eye_exercisesYou’ve always known that it is important to exercise your major muscle groups, but did you know that is it just as important to exercise your eyes?
While some eye conditions require glasses, contacts, or invasive procedures such as lasik eye surgery to be alleviated, many common eye problems that can be prevented and even corrected by simple eye exercises and healthy vision habits.
If you are curious about how you can maintain the health and functionality of your eyes naturally, consider incorporating these six eye exercises into your day.
Warming your eyes. Yes, you read right – even the muscles in your eyes need to warm up before being put to use. There are many ways you can do this little exercise, but the easiest way to warm up your eyes is to cup your hands over them, holding your hands in this position for a few minutes. The best time to do this is when you wake up in the morning, but you can also perform this exercise as you’re resting during the day or when you go to bed at night.
Rolling your eyes. An all-too-popular expression of disgust in most cultures, eye-rolling can actually benefit your eyes by strengthening their tiny muscles and increasing their range of motion. To get the most benefit from this exercise, start by looking up as far as you can, then rotate your eyes clockwise, making as large of a visual circle as possible. Repeat counterclockwise.
Zooming. This exercise is designed to strengthen your eyes’ transition between near vision and far vision. To perform this exercise, sit or stand with your thumb held out directly in front of you. You can also hold an object in your hand instead – just make sure that it is visible. Starting with your arm in an outstretched position, move your thumb or object slowly towards you and slowly back out to its original position. Repeat several times.
Making a Figure 8. This exercise is done exactly as it sounds. All you need to do is imagine that there is a giant number 8 on the floor or the wall in front of you, and follow the curves of that 8 with only your eyes, keeping your head still. Once you have completed a full tracing of the 8, reverse the direction. Do this several times on each side.
Directional movement. This exercise is similar to #2, but this time, you will be focusing on moving your eyes in specific directions. Start by keeping your head still and only moving your eyes from the center to the left five or six times. Repeat this movement on the right side, then start the routine over by looking up and then down. Directional movement will help strengthen your eyes and further develop their ability to respond quickly and precisely.

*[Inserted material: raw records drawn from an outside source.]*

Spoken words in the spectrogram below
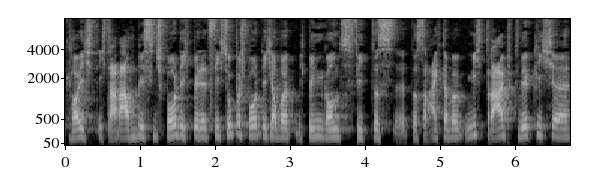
klar, ich, ich treibe auch ein bisschen Sport. Ich bin jetzt nicht super sportlich, aber ich bin ganz fit. Das, das reicht. Aber mich treibt wirklich äh,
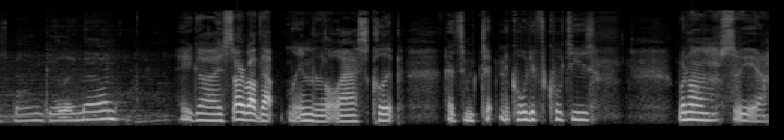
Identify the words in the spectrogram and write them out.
Spawn killing man. Hey guys, sorry about that end of the last clip. Had some technical difficulties. But um, so yeah.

Resting your eyes. As every athlete knows, rest is a critical part of getting stronger, faster, and healthier. As muscles, your eyes need to rejuvenate just as much as the rest of your body. Aside from getting enough sleep to aid repair and recovery, it is important to give your eyes a break from daily activities such as reading or staring at a computer screen. While it is true that many of us cannot simply pause our work on a whim, we can still alleviate some of the strain we put on our eyes by incorporating brief resting periods into our activities. For example, you should never stare at a computer screen for more than 20 minutes at a time. So every 20 minutes, take your eyes off the screen and focus on something in the distance – maybe out the window or down a hallway. Making this a habit will help prevent depth perception problems, and as an added bonus, it can also help prevent migraines.

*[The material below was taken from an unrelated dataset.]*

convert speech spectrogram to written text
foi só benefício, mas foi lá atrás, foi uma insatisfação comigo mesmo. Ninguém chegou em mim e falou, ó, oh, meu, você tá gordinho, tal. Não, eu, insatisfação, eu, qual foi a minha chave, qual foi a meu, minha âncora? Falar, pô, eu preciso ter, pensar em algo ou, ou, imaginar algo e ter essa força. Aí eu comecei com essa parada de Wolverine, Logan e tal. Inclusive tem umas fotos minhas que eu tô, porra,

Your eyes are yours for life, so now is time to start taking good care of them. Although you may not necessarily be able to prevent every possible eye condition, especially as you age, there are certain steps you can take to preserve the vision you have now and prevent vision problems in the future.